A definition.What will you – and maybe more importantly, your community – consider a conflict of interest?Is it only something where a director has a potential for financial gain?

A written commitment to avoid conflicts of interest.Think about also including “potential and perceived” conflicts since “reality” is 9/10 perception.

An iteration of who is covered by the terms of the policy.Is it just the board, the board and staff, clients?
A requirement that people disclose any conflicts.If you included potential and/or perceived conflicts above, they would be included in this requirement for disclosure.

A clear statement of how and when disclosure should be made. Typically boards are requiring that everyone complete a written disclosure once a year and individuals actually facing a potential for conflict make a verbal disclosure at the time that is then noted in the minutes.

A clarification of instances where a director or other covered individual would be permitted to engage in business transactions with the organization.For instance, foundations are legally allowed to hire from within and pay reasonable compensation for services that are necessary to their operations such as legal and accounting services. However, if your organization chooses to go this route your policy statement should also include the conditions that would cover such an engagement, such as what is reasonable compensation and whether other bids must be entertained.

A statement of the protocols that must be followed if such defined business relationships will be permitted.For instance, a director might be expected to recuse him or herself from both discussions around the relevant topic and the voting, with note made of this in the board minutes.(Check out your state laws.This may currently be required.)

An assertion regarding confidentiality, e.g., that what is said in the boardroom will remain in the boardroom and/or that neither client records nor donor names will be “borrowed,” bartered or sold.

A commitment to review this policy at least annually.(It appears this item will be mandatory.)

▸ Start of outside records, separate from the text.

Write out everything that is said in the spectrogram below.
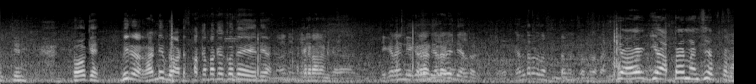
ఓకే. ఓకే. మీరు రండి బ్రో అటు పక్క పక్క పోతే ఏరియా రాలండి కదా. అబ్బాయి మంచి చెప్తాను.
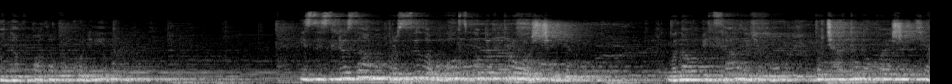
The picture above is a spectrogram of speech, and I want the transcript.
Вона впала на коліна і зі сльозами просила в Господа прощення. Вона обіцяла йому почати нове життя.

An indication of to whom the implementation of this policy will fall, e.g., the governance committee.

 

 

 
 

 

updated 10/23/07